The Fulton City School District is getting its lawyers involved to see if it can get back some of the money lost to errors in its district-wide construction project.
Superintendent Bill Lynch revealed this week that he has asked for legal opinions as members of the Board of Education expressed dissatisfaction with the cost of the mistakes and the problems those mistakes have caused.
It was sparked by discussion of yet another change required on the district’s athletic fields.Ã‚Â There was a discrepancy between the site drawings of the general contractor and the electrical contractor.Ã‚Â A trench that had been dug for electrical cable and refilled with dirt had to have the dirt removed and replaced with crushed stone.Ã‚Â Added cost:Ã‚Â $73,000.
“This field’s cost us a lot of money, huh?” said board member Dan Pawlewitz.
The athletic complex was supposed to have been completed in October.Ã‚Â Now, it won’t be ready until late next summer.Ã‚Â Workers found asbestos in the high jump and long jump pits that wasn’t found during the assessment.Ã‚Â That brought progress on the field to a halt as expensive asbestos removal took place.Ã‚Â Asbestos was also found in underground piping, though the district says that was not a foreseeable problem.
The delay meant that the rubberized track could not be laid down as it requires four days of dry, hot weather in order to set properly.Ã‚Â It’ll be summer before those conditions return, so the spring track season will be affected, just as the fall football season was.
Asbestos was also found beneath the tennis courts, which put that team at the city’s VanBuren Park courts for the fall girls season.
In the high school, another error.Ã‚Â The girls locker room renovation had to be revised when it was discovered that a beam slated to be taken out was a load bearing beam that had to stay.
Yet another mistake, in which drawings for a particular item were off by a couple of feet, added another $60,000 in costs.
The upshot:Ã‚Â The mistakes, along with the usual kinds of changes seen in a construction project, have drained 85% of the district’s $1.3 million contingency fund for the project, with a large portion of the project left to be done.
“That doesn’t give us a lot of room,” said board president Bob Ireland.
“We have to start discussions about what to do” to save money or remove items from the project in order to stay within the budget, said Terry LoConte, president of Ross Wilson and Associates, the district’s construction management firm.
“Is this typical?” asked Ireland of the extensive use of the contingency fund.
“No,” said LoConte.
“What expectation is there that there is some cost to the contractor, who we trusted?” asked board member Rae Howard.
That’s when Lynch revealed the district has been in touch with its lawyers and “put the appropriate players on notice.”

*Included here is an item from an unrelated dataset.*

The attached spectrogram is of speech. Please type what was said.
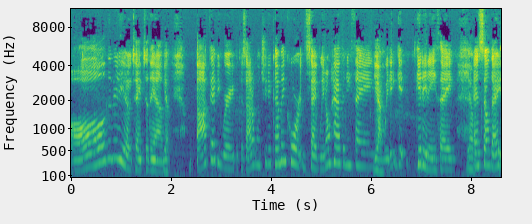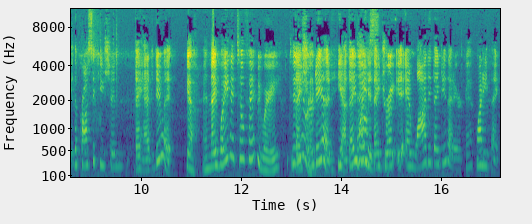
all the videotape to them Yep. by February because I don't want you to come in court and say we don't have anything. Yeah. we didn't get get anything. Yep. And so they, the prosecution, they had to do it. yeah. And they waited till February to they do sure it. did. Yeah, they That waited. was- They dra- And why did they do that, Erica? Why do you think?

“There’s understandable conditions,” said Howard.Ã‚Â “But some of these things are too much.”
Lynch did not name the contractor, but many of the issues relate to the architectural drawings used to design the construction plans.